I think Kohler’s argument on hardware manufacturers like Sony, Nintendo, and Microsoft “buying out” exclusives by co-publishing them is somewhat of a cop-out. This sort of phenomenon has happened for most of the home video game console’s existence – this is nothing new, and it is not a problem exclusive to the Japanese gaming industry. Whether or not you like platform-exclusives like this doesn’t really matter when sometimes it could mean the game being developed, or quietly put back onto the shelf, like in the case of Bayonetta 2.
These big-name developers parting ways are not exclusively evident of the Japanese gaming industry at large, whose indie (doujin) scene is starting to explode, thanks to the translation and publishing efforts of the folks at Playism, and indie-focused Japanese conventions, like BitSummit. I’m not saying the indie scene is going to save the industry, but I am saying the Japanese indie scene is one to watch as I believe it will begin to regularly surprise and blow people away. Downwell and Astrebreed are examples of this.
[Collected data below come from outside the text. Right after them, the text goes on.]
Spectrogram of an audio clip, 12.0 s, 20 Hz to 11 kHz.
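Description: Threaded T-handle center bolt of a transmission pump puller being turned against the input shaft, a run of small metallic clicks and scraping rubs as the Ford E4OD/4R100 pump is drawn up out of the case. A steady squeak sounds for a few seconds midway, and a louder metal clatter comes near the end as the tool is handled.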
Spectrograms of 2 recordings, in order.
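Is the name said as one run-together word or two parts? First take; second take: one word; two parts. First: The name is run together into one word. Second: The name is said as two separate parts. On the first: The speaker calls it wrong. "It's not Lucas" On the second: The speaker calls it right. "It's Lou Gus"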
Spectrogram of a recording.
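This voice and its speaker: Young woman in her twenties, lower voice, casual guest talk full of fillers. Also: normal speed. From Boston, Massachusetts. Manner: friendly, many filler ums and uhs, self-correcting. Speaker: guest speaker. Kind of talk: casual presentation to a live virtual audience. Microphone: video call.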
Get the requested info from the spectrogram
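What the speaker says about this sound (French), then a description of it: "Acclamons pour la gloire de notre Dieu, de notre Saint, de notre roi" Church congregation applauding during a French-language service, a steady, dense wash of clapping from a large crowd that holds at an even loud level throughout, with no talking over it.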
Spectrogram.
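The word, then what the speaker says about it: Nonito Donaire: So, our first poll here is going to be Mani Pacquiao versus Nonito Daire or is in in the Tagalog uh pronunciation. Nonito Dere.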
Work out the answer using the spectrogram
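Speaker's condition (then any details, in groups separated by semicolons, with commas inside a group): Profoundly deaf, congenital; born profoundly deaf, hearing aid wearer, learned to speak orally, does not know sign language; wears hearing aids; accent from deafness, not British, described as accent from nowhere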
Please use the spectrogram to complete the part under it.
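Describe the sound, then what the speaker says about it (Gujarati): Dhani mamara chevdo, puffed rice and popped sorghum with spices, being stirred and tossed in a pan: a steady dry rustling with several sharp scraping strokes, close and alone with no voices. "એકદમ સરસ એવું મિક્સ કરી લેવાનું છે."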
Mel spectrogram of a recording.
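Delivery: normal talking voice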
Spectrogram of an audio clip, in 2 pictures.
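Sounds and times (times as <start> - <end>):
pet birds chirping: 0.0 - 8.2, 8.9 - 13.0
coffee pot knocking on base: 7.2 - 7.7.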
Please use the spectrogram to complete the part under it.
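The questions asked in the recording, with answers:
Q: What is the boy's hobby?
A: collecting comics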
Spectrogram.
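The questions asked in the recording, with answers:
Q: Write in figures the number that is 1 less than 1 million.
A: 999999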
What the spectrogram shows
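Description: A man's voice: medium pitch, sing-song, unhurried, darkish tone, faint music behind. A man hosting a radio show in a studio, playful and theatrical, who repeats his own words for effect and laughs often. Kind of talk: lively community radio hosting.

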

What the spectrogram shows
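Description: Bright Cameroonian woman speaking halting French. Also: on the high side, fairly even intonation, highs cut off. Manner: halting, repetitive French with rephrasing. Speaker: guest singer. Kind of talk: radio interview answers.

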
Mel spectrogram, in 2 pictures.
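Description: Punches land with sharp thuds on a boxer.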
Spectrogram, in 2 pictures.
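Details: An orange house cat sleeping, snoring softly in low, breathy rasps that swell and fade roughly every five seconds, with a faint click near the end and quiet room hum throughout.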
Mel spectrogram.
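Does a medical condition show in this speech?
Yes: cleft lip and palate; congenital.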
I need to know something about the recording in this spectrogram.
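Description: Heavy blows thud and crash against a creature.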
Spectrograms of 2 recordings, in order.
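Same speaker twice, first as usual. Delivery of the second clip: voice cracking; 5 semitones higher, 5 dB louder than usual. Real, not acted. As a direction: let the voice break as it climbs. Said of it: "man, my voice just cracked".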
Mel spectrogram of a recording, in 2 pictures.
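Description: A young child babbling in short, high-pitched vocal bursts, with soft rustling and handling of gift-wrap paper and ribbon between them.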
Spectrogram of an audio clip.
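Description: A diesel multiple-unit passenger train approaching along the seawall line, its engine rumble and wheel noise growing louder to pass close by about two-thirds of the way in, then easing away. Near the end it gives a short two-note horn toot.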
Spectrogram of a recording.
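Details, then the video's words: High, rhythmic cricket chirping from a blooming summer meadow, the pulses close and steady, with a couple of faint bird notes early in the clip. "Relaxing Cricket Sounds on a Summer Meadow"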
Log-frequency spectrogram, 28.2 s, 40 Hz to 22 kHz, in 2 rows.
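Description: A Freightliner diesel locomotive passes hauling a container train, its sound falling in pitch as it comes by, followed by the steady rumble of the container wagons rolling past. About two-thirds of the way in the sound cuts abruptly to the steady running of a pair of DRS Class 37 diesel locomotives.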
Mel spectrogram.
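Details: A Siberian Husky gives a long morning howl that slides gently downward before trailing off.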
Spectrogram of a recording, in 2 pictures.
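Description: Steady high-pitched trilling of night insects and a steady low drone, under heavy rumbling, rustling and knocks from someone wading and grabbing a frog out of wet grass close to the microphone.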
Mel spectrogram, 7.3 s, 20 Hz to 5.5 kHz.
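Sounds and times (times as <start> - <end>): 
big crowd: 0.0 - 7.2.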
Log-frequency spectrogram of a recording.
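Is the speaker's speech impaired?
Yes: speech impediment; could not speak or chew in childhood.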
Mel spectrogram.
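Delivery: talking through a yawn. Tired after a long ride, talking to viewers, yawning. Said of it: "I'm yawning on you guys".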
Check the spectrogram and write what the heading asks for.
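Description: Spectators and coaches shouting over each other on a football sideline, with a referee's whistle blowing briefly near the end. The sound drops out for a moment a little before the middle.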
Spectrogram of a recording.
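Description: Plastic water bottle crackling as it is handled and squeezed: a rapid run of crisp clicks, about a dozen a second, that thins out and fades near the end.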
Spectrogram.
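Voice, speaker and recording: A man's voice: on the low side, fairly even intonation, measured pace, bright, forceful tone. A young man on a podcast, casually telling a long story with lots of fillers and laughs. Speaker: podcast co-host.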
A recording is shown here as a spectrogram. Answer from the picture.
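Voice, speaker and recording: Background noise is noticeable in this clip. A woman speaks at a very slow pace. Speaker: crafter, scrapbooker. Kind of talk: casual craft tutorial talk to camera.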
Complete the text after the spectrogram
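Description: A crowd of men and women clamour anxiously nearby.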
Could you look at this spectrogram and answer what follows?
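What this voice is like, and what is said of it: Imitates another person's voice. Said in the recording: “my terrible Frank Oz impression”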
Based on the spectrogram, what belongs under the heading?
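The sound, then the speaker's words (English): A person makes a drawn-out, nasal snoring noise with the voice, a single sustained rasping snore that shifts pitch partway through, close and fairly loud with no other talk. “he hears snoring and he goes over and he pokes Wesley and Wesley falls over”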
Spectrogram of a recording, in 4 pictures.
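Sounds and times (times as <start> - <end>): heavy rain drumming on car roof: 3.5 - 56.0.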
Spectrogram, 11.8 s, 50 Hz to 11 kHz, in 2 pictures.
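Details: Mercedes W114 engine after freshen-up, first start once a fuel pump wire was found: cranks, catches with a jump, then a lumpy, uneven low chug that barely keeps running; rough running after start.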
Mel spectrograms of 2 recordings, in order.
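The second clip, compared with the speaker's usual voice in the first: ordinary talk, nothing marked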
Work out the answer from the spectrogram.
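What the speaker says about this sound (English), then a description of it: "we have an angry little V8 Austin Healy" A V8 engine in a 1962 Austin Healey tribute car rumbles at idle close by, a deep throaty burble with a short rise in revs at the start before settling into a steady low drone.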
Between more and more Japanese doujin game developers having their games receive international attention and new, up-and-coming heads of larger Japanese developers coming into their own with bold new IPs like Senran Kagura, and Bayonetta, I honestly think it’s an insult to say that independent Japanese creators and developers are on the downfall. It’s especially saddening to hear someone say that Japanese developers are trying to “alienate as few people as possible,” when games like Senran Kagura and Bayonetta exist, games that are designed for a particular, niche audience.
What are your thoughts on the Japanese gaming industry – are big name creators disappearing?